is kanye perfect? no. but no one has tried to frame him as such. instead, he has created ten years of revolutionary work and with word that another album could drop any day, he has refused to ever sit idly by. now, regardless of if you like his music or not, he is someone who demands respect or at least our attention.

We Are Young - fun. feat. Janelle Monáe

Rating - 2.5/3 prongs

The first single from fun.’s newly released sophomore album is evocative, anthemic, and (pardon the pun) fun. Janelle Monáe’s guest vocals are aesthetically perfect on this track. Certainly one of the highlights of an excellent record. 

Bon Iver for 4AD

Justin Vernon and Sean Carey

Hinnom, TX.

Wash

I Can’t Make You Love Me

Babys

Beth/Rest

WU LYF on KEXP

  • Spitting Blood
  • 14 Crowns for Me & Your Friends
  • Krusty (Papa M Cover)
  • Heavy Pop

Perth | Live | Bon Iver + The Roots

Oh, my…

N****s in Paris | Jay Z + Kanye West

Track: 2.8/3 

Video: 2.3/3

From what is arguably the best track off of a great album, noted for it’s production and its exorbitance, comes a video just as obnoxious as the album and the last video from it. The kings of hip-hop decided to take their live performance as the video, and throw in some serious editing. It’s a possible seizure inducer (as noted by the warning in the beginning) and is just a lot of flashing lights and people dancing. It’s interesting, and almost difficult to watch if you want to have good vision, but worth one or two tries.

Video Games | Live | Lana Del Rey

2.3/3
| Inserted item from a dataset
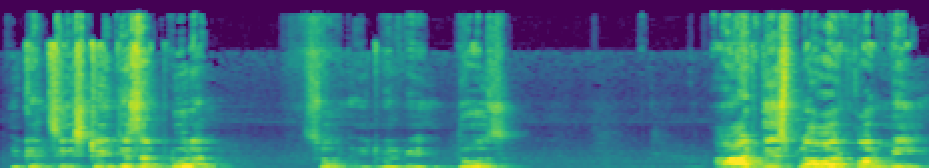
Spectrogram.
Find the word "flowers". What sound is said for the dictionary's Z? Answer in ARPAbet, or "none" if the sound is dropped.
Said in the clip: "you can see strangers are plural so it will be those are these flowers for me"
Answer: none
After her “controversial” SNL performance, Lana Del Rey went on Letterman to perform a song from that now infamous set. The controversy stems from how she presents herself. Some see it as cold, distant, and impersonal. While that may have some basis, this performance really shows what the song can offer. It’s warmly depressing while offering the cold isolation of heartbreak. Her voice seems stronger on this performance, and it really helps the song shine.